Meanwhile, Marr, clearly a nice fellow, comes up with some
phrases--"Don't you know....Man alive"--we haven't heard on TV
since The Andy Griffith Show. He natters along, desperately
attempting to put a positive spin on even the most horrible
shot. I used to think Marr was an apologist for the players but
now believe he empathizes with them so strongly that he can't
help but try to make it all better.
Poor Trumpy starts with a tough lie in deep rough. Although
Enberg has fitted himself neatly into the broadcast, ol' Trump
still sounds too loud, too big, too football, for golf. He's
always waiting for a chance to cue up the trumpets and
kettledrums. When Paul Azinger, back on the Tour after a bout
with cancer, flitted into contention in the first round, Marr,
who battled the disease himself, seemed unable to say the
C-word, but Trumpy gleefully launched into the story. Azinger,
he told us, "weighed 150 pounds and couldn't take the top off an
orange juice bottle" a year ago. And now over to 17....
The best visual moments were the vignettes that came up in the
normal course of play. NBC caught Ernie Els peeking at the
scoreboard at the exact moment he took the lead on Saturday, and
there was a cute scene later that day when Tom Lehman and his
caddie, Andy Martinez, were obviously disagreeing about what
club to hit into 18.
Most of the prerecorded bits looked stiff and staged. A Ben
Hogan retrospective was nicely handled, especially with the rare
footage provided by the Hogan family. But Kevin Costner's tepid
introduction on Saturday rang like a tin cup, which, you will be
surprised to hear, happens to be the name of his major motion
picture opening in August at a theater near you. NBC and the
USGA were positively shocked at suggestions Costner was pitching
his movie, but when he said he was studying golf "in preparing
for my latest role" and that was followed within the hour by a
commercial for Tin Cup, it looked like an unplayable lie to me.

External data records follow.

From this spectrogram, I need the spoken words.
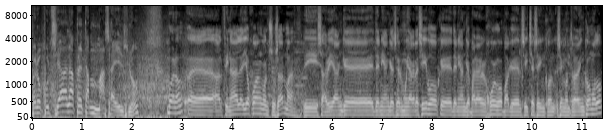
però potser han apretat massa ells, ¿no? Bueno, eh, al final ellos juegan con sus armas y sabían que tenían que ser muy agresivos, que tenían que parar el juego para que el Siche se, se encontrara incómodo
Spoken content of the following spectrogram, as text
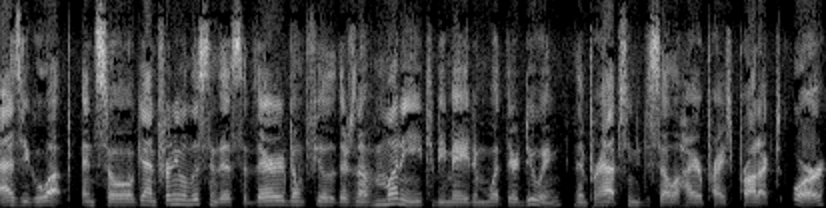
As you go up. And so, again, for anyone listening to this, if they don't feel that there's enough money to be made in what they're doing, then perhaps you need to sell a higher priced product or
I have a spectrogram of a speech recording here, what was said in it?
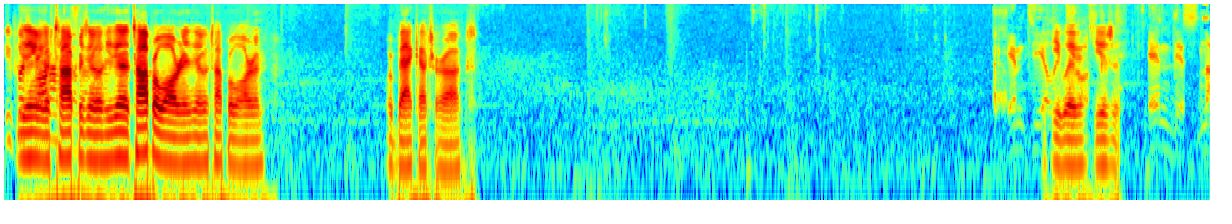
He He's pushed gonna go bottom, top. He's but, gonna he's gonna top or wall run. He's gonna go top or wall run. Or back out to rocks. MTL He wave if exhausted. you use it. End this now.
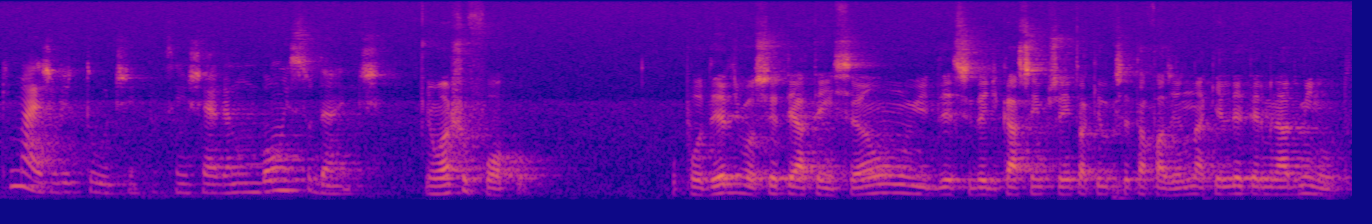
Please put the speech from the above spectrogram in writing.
Que mais de virtude você enxerga num bom estudante? Eu acho foco. O poder de você ter atenção e de se dedicar 100% àquilo que você está fazendo naquele determinado minuto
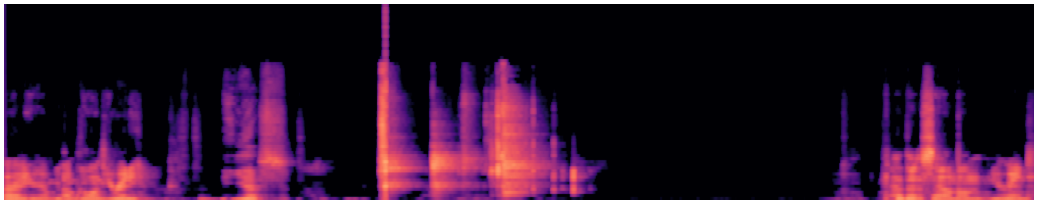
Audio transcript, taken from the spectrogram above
All right, here I'm, I'm going. You ready? Yes. How'd that sound on your end?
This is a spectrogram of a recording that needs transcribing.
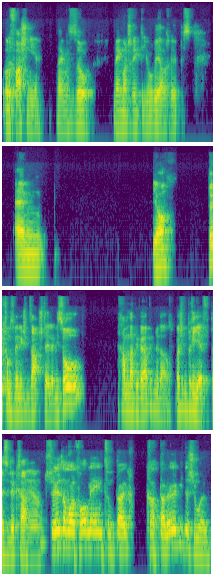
Oder Ja. fast nie. Sagen wir es so. Manchmal schreibt der Juri auch etwas. Ähm, ja, dort kann man es wenigstens abstellen. Wieso kann man da Bewerbung nicht ab? Weißt du, ein Brief, dass ich dort kann. Ja. Stell dir mal vor, wir haben zum Teil Kataloge in der Schule,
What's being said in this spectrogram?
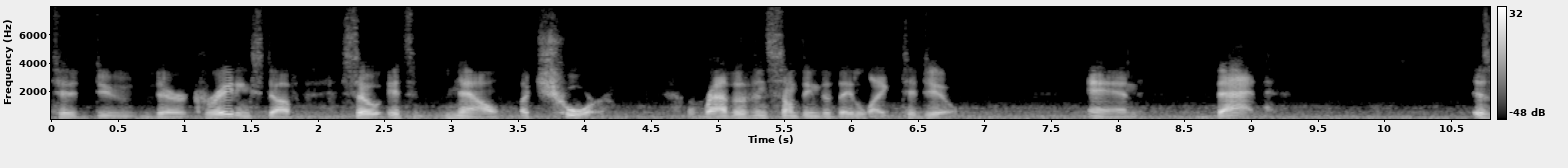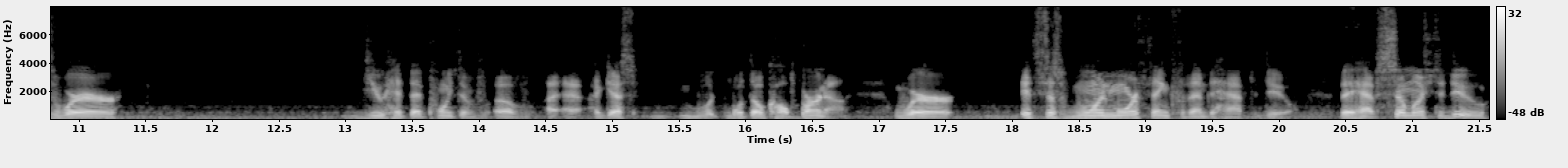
to do their creating stuff. So it's now a chore rather than something that they like to do. And that is where you hit that point of, of I, I guess, what, what they'll call burnout, where it's just one more thing for them to have to do. They have so much to do,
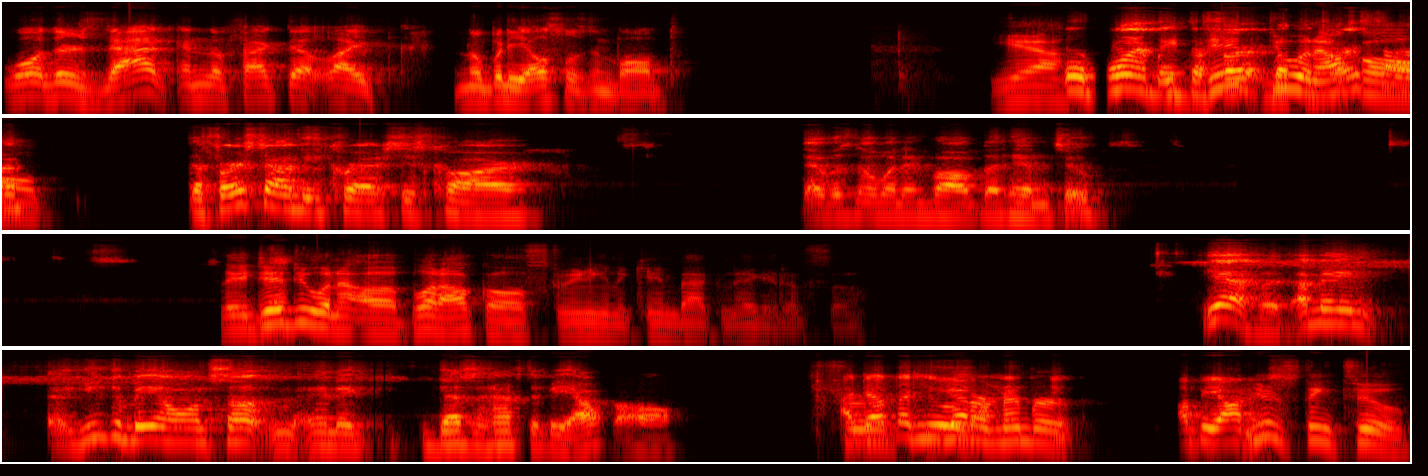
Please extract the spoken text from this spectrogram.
Well, there's that, and the fact that like nobody else was involved. Yeah, Good point. they But the, did fir- do but an the first time, alcohol. the first time he crashed his car, there was no one involved but him too. They did do a uh, blood alcohol screening and it came back negative. So Yeah, but I mean, you can be on something and it doesn't have to be alcohol. I doubt that he you was got to remember. I'll be honest. Here's honest. the thing too.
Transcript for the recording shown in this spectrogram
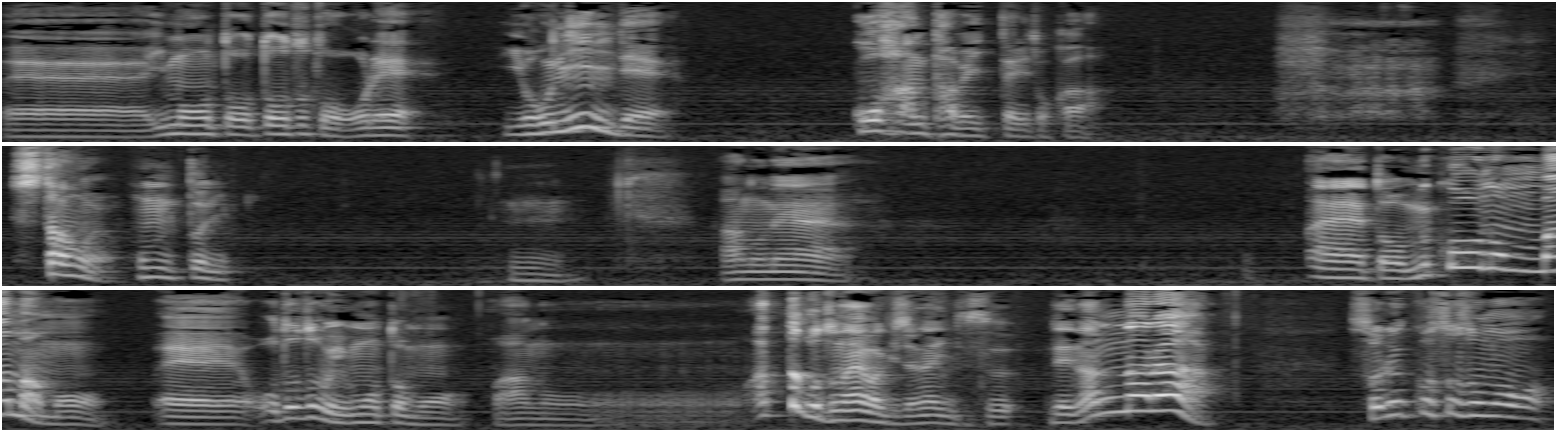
えー妹、弟と俺、4人でご飯食べ行ったりとか。したのよ本当に。うん。あのねえっ、と向こうのママも、えー弟も妹もあのー会ったことないわけじゃないんです。でなんならそれこそその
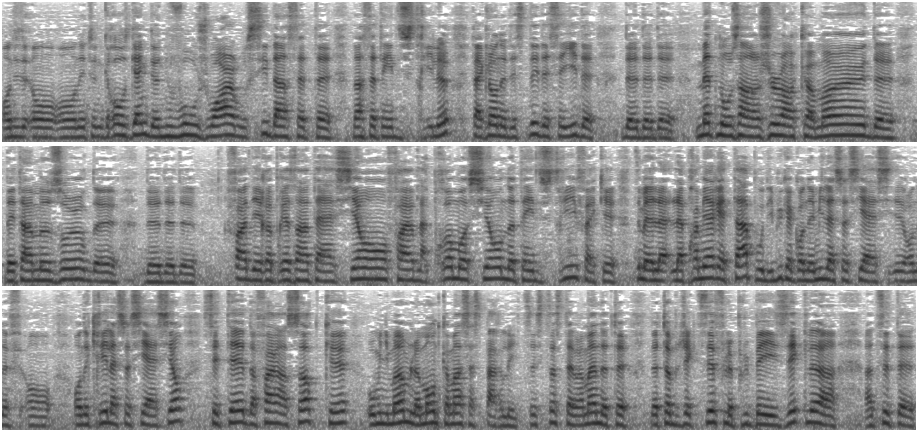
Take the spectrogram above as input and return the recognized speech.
On est, une grosse gang de nouveaux joueurs aussi dans cette, dans cette industrie-là. Fait que là, on a décidé d'essayer de, de, mettre nos enjeux en commun, d'être en mesure de faire des représentations, faire de la promotion de notre industrie. Fait que, mais la, première étape au début, quand on a mis l'association, on a, on, a créé l'association, c'était de faire en sorte que, au minimum, le monde commence à se parler. Tu sais, ça, c'était vraiment notre, notre objectif le plus basique, là, en, en, de,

(And, Kevin, another penalty stroke for tucking your sweater
vest into your pants.)
It is virtually impossible to foul up the Open, especially when
you've got a land rush of contenders thundering down the
stretch. NBC didn't bogey a hole, catching all the action, but
it didn't dazzle us with any birdies either. This year's
broadcast deserves a nice, solid par, which, as we heard all
week, is a very good score for the Open.